The Novel Dry Cow project aims to develop an innovative feed concept for transition cows with beneficial effects on health, mainly focusing on preventing (sub)clinical hypocalcaemia.
Health problems in dairy cattle often relate to disorders in the transition phase (dry period and periparturient phase). As a result, compromised animal wellbeing, early culling and decreased dairy cow lifespan are observed at a large number of dairy farms. High-yielding dairy cows on Dutch and Northern American farms are milked on average for less than three lactations, and most cows leave the farm before the age of 6 years (CRV, 2013; Hare et al., 2006).
Recent scientific literature and insights in metabolic health improvement indicate that especially some management measures in the close-up phase offer opportunities to decrease periparturient disorders and to improve a healthy lactation phase.
A pilot study by De Heus evaluated blood calcium, NEFA and BHBA on 7 dairy farms. The outcomes revealed substantial subclinical disease incidence rates. This study was executed on large, well-managed farms with optimal transition rations. Clinically, the disease incidence was low on these selected farms, but the blood values indicated subclinical problems with hypocalcaemia. Despite all the measurements taken at the management level and ration optimisation, there still is a serious need for improvement.
Novel Dry Cow concept

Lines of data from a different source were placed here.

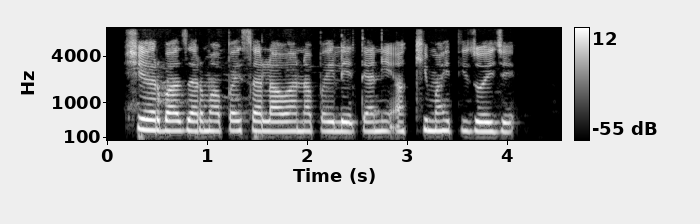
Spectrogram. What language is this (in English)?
Marathi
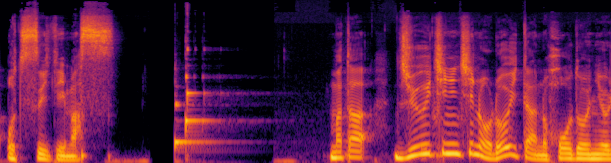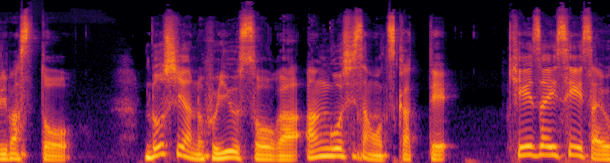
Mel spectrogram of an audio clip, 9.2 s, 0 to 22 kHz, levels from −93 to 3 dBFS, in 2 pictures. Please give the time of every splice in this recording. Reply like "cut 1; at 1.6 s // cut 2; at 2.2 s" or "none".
none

To prevent the risk of (sub)clinical hypocalcaemia, lowering DCAB in the close-up phase is a widely used strategy. However, using low DCAB diets itself will reduce dry matter intake prepartum, especially when anionic salts are used in high amounts. Due to the nature of the grass silage, a large amount of anionic salts is necessary to decrease the diet DCAB to a level that induces acidity of the urine. This eventually will increase urinary calcium excretion and restore the sensitivity of tissues to parathyroid hormone. In this study a new, very palatable source of anionic salts will be used. The product however has never been assessed in Europa, nor in grass silage based dry cows diets which are typical for many Dutch dairy farms. The product will be included in a compound feed, where energy, protein as well as methionine levels are optimized to prepare transition cows for the next lactation. In this study the source of anionic salts will be evaluated at the appropriate DCAB level that induces urinary calcium excretion, as well as the DCAB level that is reached in practice nowadays. As a control a low energy prepartum diet will be used.